Governance allows Executive Council to be visionary and concentrate on strategic planning for the good of the organization. Executive Council now focuses on big picture and the long term vision and goals for Tri Sigma. They continuously evaluate, assess, and measure the progress and accomplishments of the organization – to lead Tri Sigma and ensure the work done by staff and volunteers continues to fulfill those goals.
Executive Council now indirectly oversees the work of staff members and volunteers, but only with regard to ensuring the daily operations of the sorority fit within the strategic vision. This structure also allows for a larger pool of members to ascend to serve on Executive Council. Traditionally, members of Executive Council had risen “through the ranks” of the various volunteer positions and came to Council with extensive knowledge of Tri Sigma’s operations, but sometimes with little other experience. Having removed departmental oversight from Executive Council’s core responsibilities, service by women who have professional experience, business knowledge, have served on other boards, and are good strategic and visionary thinkers are especially valued in carrying out the long term strategy of the sorority.
So, if Executive Council sets the vision and direction through the strategic plan and through policy, is staff responsible for executing and achieving the goals and objectives?
Yes! But the staff cannot accomplish this alone, and there continues to be a great need for dedicated volunteers who will partner with staff. Members of staff direct the operations, but it’s the commitment of our volunteers and their love for Tri Sigma that makes the difference in the daily business of running the sorority. We realize there have been some bumps in the road and in many ways Executive Council and National Headquarters are still figuring out the right combination of staff and volunteers, and the best organizational method for serving the membership.

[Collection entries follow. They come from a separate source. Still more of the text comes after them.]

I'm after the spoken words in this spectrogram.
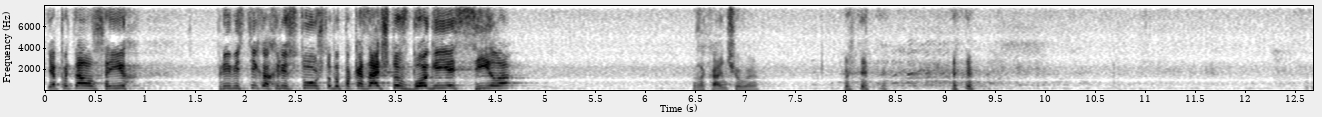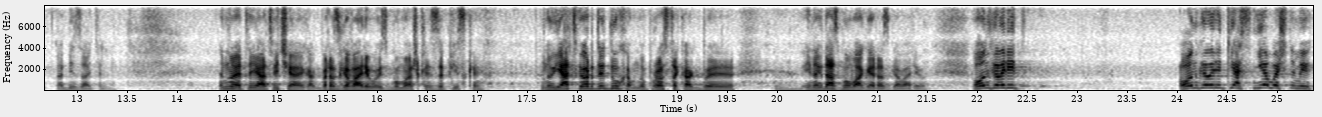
я пытался их привести ко Христу, чтобы показать, что в Боге есть сила. Заканчиваю. Обязательно. Ну, это я отвечаю, как бы разговариваю с бумажкой, с запиской. Ну, я твердый духом, ну просто как бы иногда с бумагой разговариваю. Он говорит, он говорит, я с немощными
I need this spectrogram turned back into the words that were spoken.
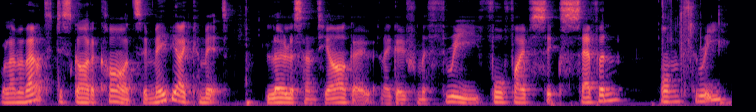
Well, I'm about to discard a card, so maybe I commit Lola Santiago and I go from a 3, 4, 5, 6, 7 on 3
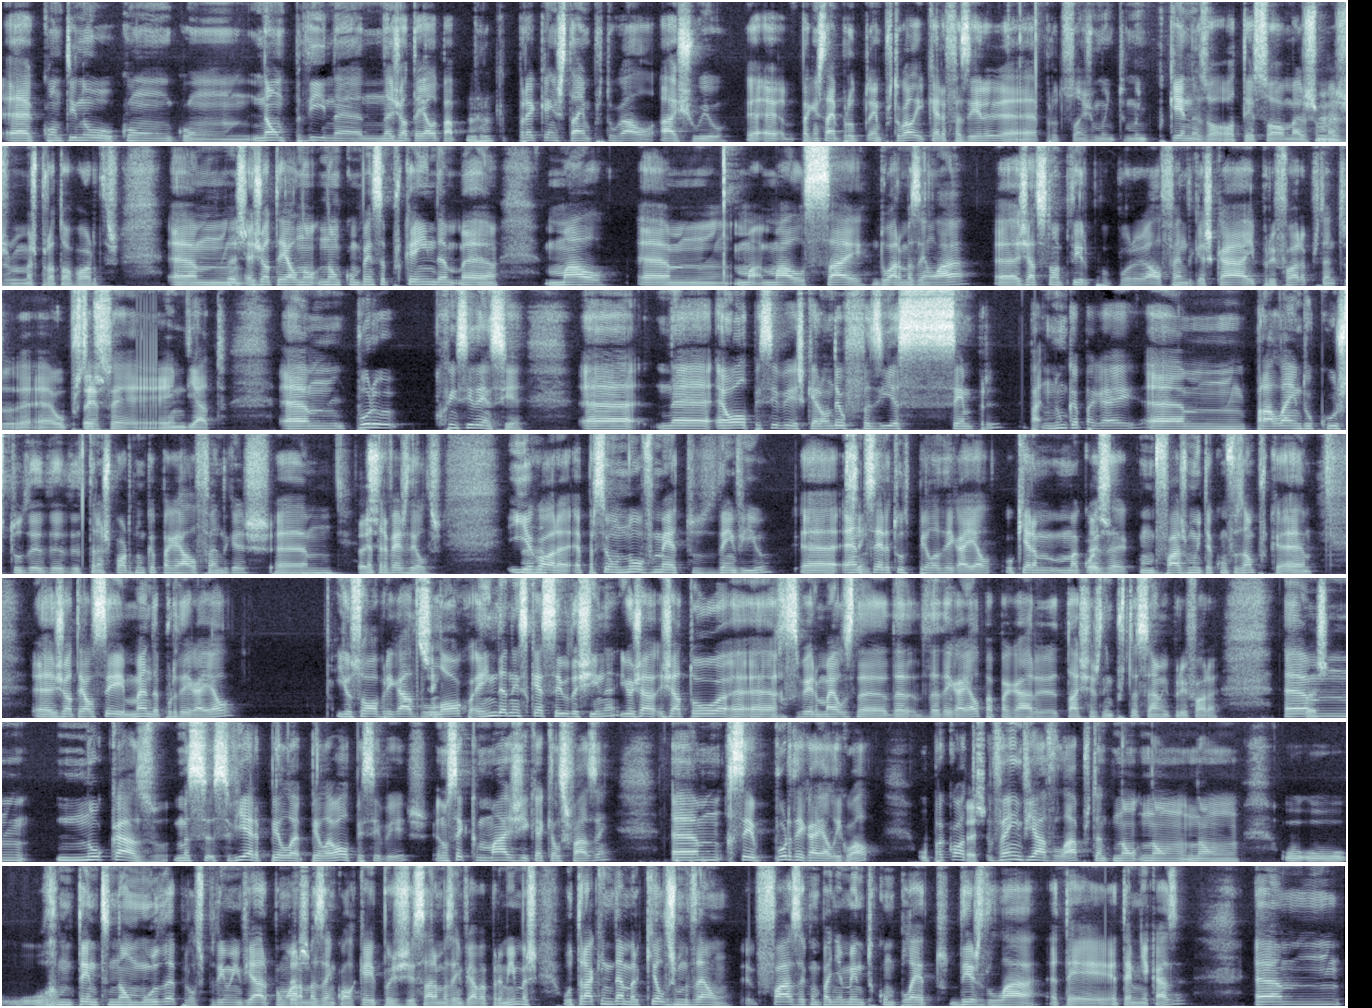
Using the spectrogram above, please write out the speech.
Uh, continuo com, com. Não pedi na, na JL, pá, uhum. porque para quem está em Portugal, acho eu, uh, uh, para quem está em, em, Portugal e quer fazer produções muito, muito pequenas ou, ou ter só umas, uhum. umas, umas protoboards, um, a JL não, não compensa porque ainda mal um, mal sai do armazém lá, uh, já te estão a pedir por, por alfândegas cá e por aí fora, portanto uh, uh, o processo é, é, imediato. Um, por coincidência, na a All PCBs, que era onde eu fazia sempre, pá, nunca paguei, um, para além do custo de, de, de transporte, nunca paguei alfândegas um, através deles. E uhum. agora apareceu um novo método de envio Uh, antes Sim. era tudo pela DHL, o que era uma coisa pois. que me faz muita confusão, porque a, a JLC manda por DHL e eu sou obrigado Sim. logo, ainda nem sequer saiu da China, e eu já estou a, a, receber mails da, da, da, DHL para pagar eh, taxas de importação e por aí fora. Um, no caso, mas se, se, vier pela, pela All PCBs, eu não sei que mágica é que eles fazem, um, recebo por DHL igual o pacote pois. vem enviado lá, portanto, não, não, não, o, o, o, remetente não muda. Eles podiam enviar para um pois. armazém qualquer e depois esse armazém enviava para mim, mas o tracking number que eles me dão faz acompanhamento completo desde lá até, até a minha casa. Um,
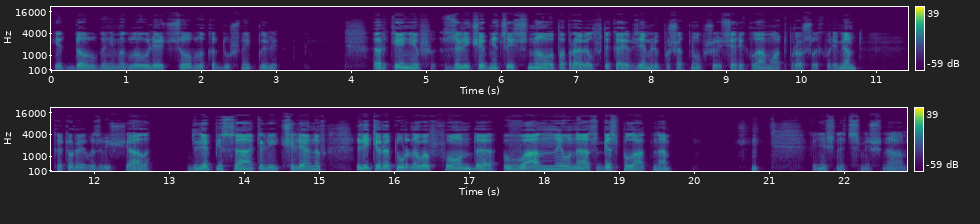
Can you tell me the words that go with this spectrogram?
и долго не могло улечься облако душной пыли. Артеньев за лечебницей снова поправил, втыкая в землю пошатнувшуюся рекламу от прошлых времен, которая возвещала для писателей, членов литературного фонда ванны у нас бесплатно. Конечно, это смешно.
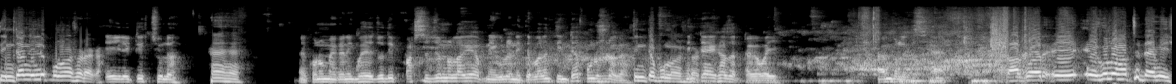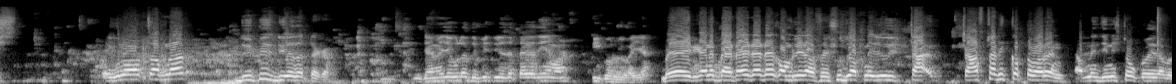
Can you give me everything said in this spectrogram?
তিনটা নিলে পনেরোশো টাকা। এই ইলেকট্রিক চুলা। হ্যাঁ হ্যাঁ। কোনো মেকানিক ভাই যদি পার্টসের জন্য লাগে আপনি এগুলো নিতে পারেন। তিনটা পনেরোশো টাকা। তিনটা পনেরোশো তিনটা টাকা। এক হাজার টাকা ভাই। আমি বলে দিচ্ছি হ্যাঁ। তারপর এ- এগুলো হচ্ছে ড্যামেজ এগুলো হচ্ছে আপনার দুই পিস দুই হাজার টাকা। ড্যামেজ এগুলো দুই পিস দুই হাজার টাকা দিয়ে মানুষ কি করবে ভাইয়া? ভাইয়া এখানে ব্যাটারি ট্যাটারি কমপ্লিট আছে। শুধু আপনি যদি চার্জটা ঠিক করতে পারেন আপনি জিনিসটাও করে যাবে।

During a Council meeting last year, we were assessing our level of success in implementing the practices of the governance model and the challenges or growing pains we were still experiencing. Marcia Cutter, Executive Director, shared a very good point – we have only been operating under this new model for less than a decade. Compare that to over 100 years of operating under an operational driven model! Moving from an operational model to a governance model has required a paradigm shift that has not been without challenges and wrong turns. In some instances we have had to revert back to a prior process. We acknowledge that during the transition of workload between volunteers and staff, some of the historical knowledge was lost. We have had to add or eliminate positions to better fill the administrative needs. We have had to revisit how our volunteers have opportunity for growth under this new structure and how we are cultivating members to serve on Executive Council in the future. We have even asked the question, “Are we still a volunteer-driven organization?” Today, we continue to repeatedly ask questions about how our volunteers and staff can partner under a governance model to carry out the strategic plan set forth by Executive Council.
Throughout the triennium thus far, Executive Council has set aside time to study industry best practices, read about alternative governance models, and consider various theories of application. Most recently, Executive Council and staff directors read the book “Race For Relevance”, authored by Harrison Coerver and Mary Byers, and discussed ways we might incorporate some of the philosophies from the book into the administration of Tri Sigma.

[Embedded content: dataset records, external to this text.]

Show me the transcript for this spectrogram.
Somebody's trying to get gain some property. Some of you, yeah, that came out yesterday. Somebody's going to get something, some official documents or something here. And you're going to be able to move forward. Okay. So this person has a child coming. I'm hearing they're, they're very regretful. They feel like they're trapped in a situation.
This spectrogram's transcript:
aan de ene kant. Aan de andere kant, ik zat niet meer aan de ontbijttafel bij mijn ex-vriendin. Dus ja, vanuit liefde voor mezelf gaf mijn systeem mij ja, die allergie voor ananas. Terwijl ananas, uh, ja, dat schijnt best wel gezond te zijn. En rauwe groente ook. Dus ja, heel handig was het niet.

Collectively, we as Council members have over 175 years of experience volunteering for Tri Sigma. We have served under both the operational model and the governance model and realize it is not by the nonchalant flip of a switch that we effortlessly and flawlessly execute under a new governance model. Rather, it takes practice, trial-and-error, mistakes, patience, perseverance – and most importantly – flexibility in adjusting how we apply the model to best serve the needs of Tri Sigma. We all want what is best for Tri Sigma and to assure Her successful existence long after we have served.

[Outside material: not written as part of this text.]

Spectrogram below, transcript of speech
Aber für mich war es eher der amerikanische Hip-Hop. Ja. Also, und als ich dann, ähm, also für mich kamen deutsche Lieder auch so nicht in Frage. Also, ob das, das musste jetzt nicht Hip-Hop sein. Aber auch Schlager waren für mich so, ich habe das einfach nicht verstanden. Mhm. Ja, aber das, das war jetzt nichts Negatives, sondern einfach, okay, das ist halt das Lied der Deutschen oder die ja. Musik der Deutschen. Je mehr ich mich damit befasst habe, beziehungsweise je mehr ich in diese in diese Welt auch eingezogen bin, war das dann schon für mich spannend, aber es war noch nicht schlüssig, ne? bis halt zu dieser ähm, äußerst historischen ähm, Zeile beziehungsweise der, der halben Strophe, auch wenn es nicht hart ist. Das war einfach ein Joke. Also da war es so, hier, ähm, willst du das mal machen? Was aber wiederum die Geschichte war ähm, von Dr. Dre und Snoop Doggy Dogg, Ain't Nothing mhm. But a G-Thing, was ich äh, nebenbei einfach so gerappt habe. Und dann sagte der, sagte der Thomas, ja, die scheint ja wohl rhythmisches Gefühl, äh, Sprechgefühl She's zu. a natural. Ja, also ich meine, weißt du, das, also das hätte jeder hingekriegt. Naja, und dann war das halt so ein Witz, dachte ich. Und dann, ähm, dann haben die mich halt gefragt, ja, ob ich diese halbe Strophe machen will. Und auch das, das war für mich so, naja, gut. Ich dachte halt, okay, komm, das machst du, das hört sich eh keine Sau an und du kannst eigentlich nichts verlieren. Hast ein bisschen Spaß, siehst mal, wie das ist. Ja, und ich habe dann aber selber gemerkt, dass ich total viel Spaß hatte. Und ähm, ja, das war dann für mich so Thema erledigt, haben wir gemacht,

P.S. We encourage you to send questions or comments to us at email@example.com.